Investment-related costs like sales charges, expense ratios, fund management fees, trailer fees, hurdle rates and performance fees will eat into your returns. This is why some investors prefer low-cost index funds, which are passively managed as they track indices.

 

35. RISK VERSUS RETURNS

 

Consider how much risk you feel comfortable with. Also, do you have the capacity and do you need to take the risk?

 

36. RULE OF 72

 

To find the number of years required to double your money at a given interest rate, you divide 72 by the expected return. For example, if you want to know how long it will take to double your money at 6 per cent interest, divide 72 by six and you get 12 years.

 

37. POWER OF COMPOUNDING

 

When you understand the power of compound interest, long-term investing makes a lot of sense because the amounts will add up rapidly over the years.

 

38. DOLLAR-COST AVERAGING

 

Invest equal amounts regularly over a long period so as to buy more units or shares when prices are low and fewer when prices are high. The advantage is that you lower your cost of investment and reduce the risk of investing at a peak.

 

39. AVOID THE SEQUENCE OF RETURNS RISK

 

The sequence of returns (SOR) refers to a phenomenon where a high proportion of negative returns occurs in the first few years of our retirement, assuming we have started withdrawing from our investment portfolio. This can have a lasting adverse effect, as there will be less investments available to generate returns in later years. One solution is to cease or reduce the withdrawals during the trough phase.

 

To avoid SOR risk, it is prudent to employ cash flow management tools to ensure sustainable flows of retirement income, in addition to the core portfolio of equities and fixed income.
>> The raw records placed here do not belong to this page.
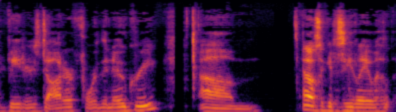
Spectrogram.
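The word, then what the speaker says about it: Noghri: The Nogri.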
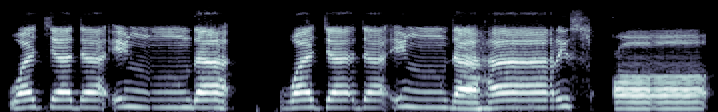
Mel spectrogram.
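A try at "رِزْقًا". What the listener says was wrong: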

The tools include fixed deposits, bonds like Singapore Savings Bonds and endowment plans with different maturity periods to ensure staggered cash payouts.

 

40. SUPPLEMENTARY RETIREMENT SCHEME

 

A national voluntary scheme that enables you to save on taxes while you build your nest egg.

 

41. DON'T TRY TO TIME THE MARKET

 

It is difficult to time the market, which moves in cycles. Those who time the market typically miss the run-up.

 

42. TIME HORIZON

 

As a general rule of thumb, subtract your age from 100. That is the percentage you can invest in stocks and the rest in more conservative investments like bonds.

 

43. DIVERSIFY AND REBALANCE YOUR PORTFOLIO

 

Fine-tune your diversified portfolio periodically by buying and selling portions of it so as to bring it back in line with your risk profile and asset allocation.

 

MEANS TO AN END

 

44. HEALTH

 

Health is wealth. Reduce your healthcare cost by eating healthily and exercising regularly.

 

45. EXPERIENCE

 

Spend on experiences, not things.

 

46. FAMILY AND FRIENDS

 

Inculcate family members and friends with similar money attitudes and healthy lifestyles.

 

47. GIVE AND BE INVOLVED

 

It is better to give than to receive. Besides cash donations, experience the joy of giving your time and effort.

 

48. MONEY IS NOT AN END IN ITSELF

 

Accumulating money without a purpose loses its meaning in the long run.

 

49. LASTING POWER OF ATTORNEY

 

Decide your donee(s) in advance in case you become mentally incapacitated.

 

50. LEAVE A WILL

 

Ensure a speedier and hassle-free distribution of your estate upon your demise.

 

51. ADVANCE MEDICAL DIRECTIVE

 

To reduce the trauma of family members having to make difficult decisions, inform your doctor in advance that you do not want the use of any life-sustaining treatment to prolong your life in the event that you become terminally ill, unconscious and where death is imminent.

 

52. COUNT YOUR BLESSINGS

 

Do this daily before you sleep and you are more likely to wake up happy and positive.

 

53. PURPOSE-FILLED LIFE

 

Lead a meaningful life. Leave the world a better place than you found it. Money provides more options.

 

Source: The Straits Times © Singapore Press Holdings Limited. Reproduced with permission.